- LISTED RECORDS:
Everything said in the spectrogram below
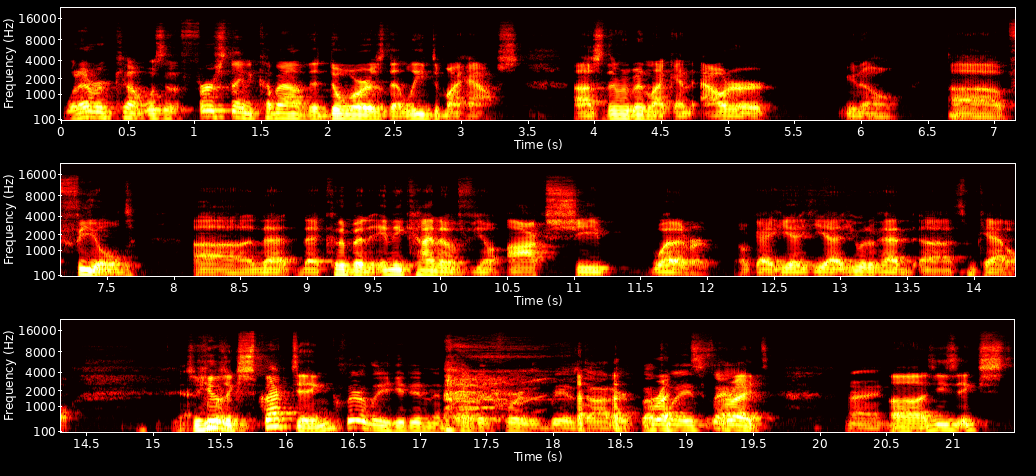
whatever come, was the first thing to come out of the doors that lead to my house. Uh, so there would have been like an outer, you know, uh, field uh, that that could have been any kind of you know ox, sheep, whatever. Okay, he he had, he would have had uh, some cattle. Yeah. So he was expecting. Clearly, he didn't intend it for it to be his daughter. That's right, he's saying. right. Right. Uh, he's ex-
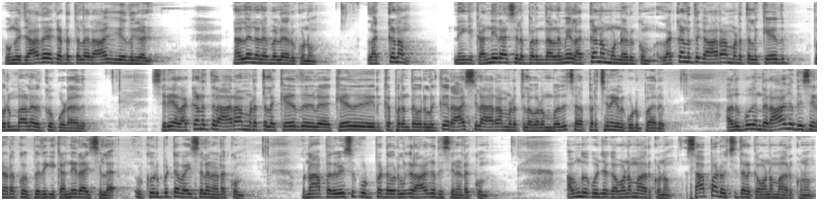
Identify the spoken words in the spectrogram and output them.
உங்கள் ஜாதக கட்டத்தில் ராகு கேதுகள் நல்ல நிலைமையில் இருக்கணும். லக்கணம் நீங்கள் கன்னிராசியில் பிறந்தாலுமே லக்கணம் ஒன்று இருக்கும். லக்கணத்துக்கு ஆறாம் இடத்துல கேது பெரும்பாலும் இருக்கக்கூடாது. சரியா லக்கணத்தில் ஆறாம் இடத்துல கேது கேது இருக்க பிறந்தவர்களுக்கு ராசியில் ஆறாம் இடத்துல வரும்போது சில பிரச்சனைகள் கொடுப்பாரு. அதுபோக இந்த ராகு திசை நடக்கும். இப்போதைக்கு கன்னிராசியில் ஒரு குறிப்பிட்ட வயசில் நடக்கும். ஒரு நாற்பது வயசுக்கு உட்பட்டவர்களுக்கு ராகு திசை நடக்கும். அவங்க கொஞ்சம் கவனமாக இருக்கணும். சாப்பாடு விஷயத்தில் கவனமாக இருக்கணும்.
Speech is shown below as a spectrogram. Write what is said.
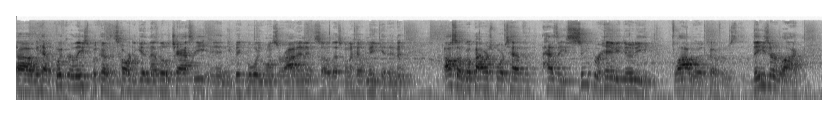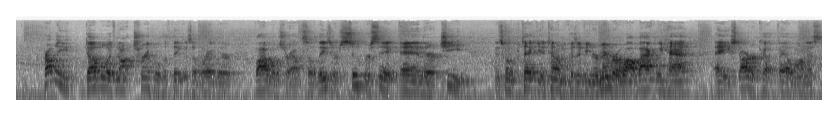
Uh, we have a quick release because it's hard to get in that little chassis and your big boy wants to ride in it, so that's going to help me get in it. Also, Go Power Sports have, has a super heavy duty flywheel covers. These are like probably double, if not triple, the thickness of a regular flywheel shroud. So these are super sick and they're cheap. It's going to protect you a ton because if you remember a while back, we had a starter cup fail on us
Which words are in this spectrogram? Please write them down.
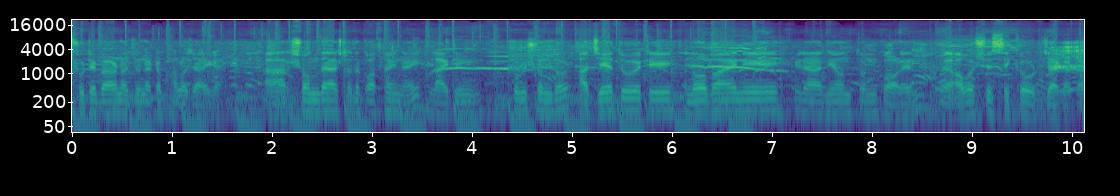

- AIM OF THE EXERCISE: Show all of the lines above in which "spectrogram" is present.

- RESPONSE AREA:
Everything said in the spectrogram below
Identify the spoken words in the spectrogram and output them.
Speech is shown below as a spectrogram. Write what is said.
Which words are in this spectrogram? Please write them down.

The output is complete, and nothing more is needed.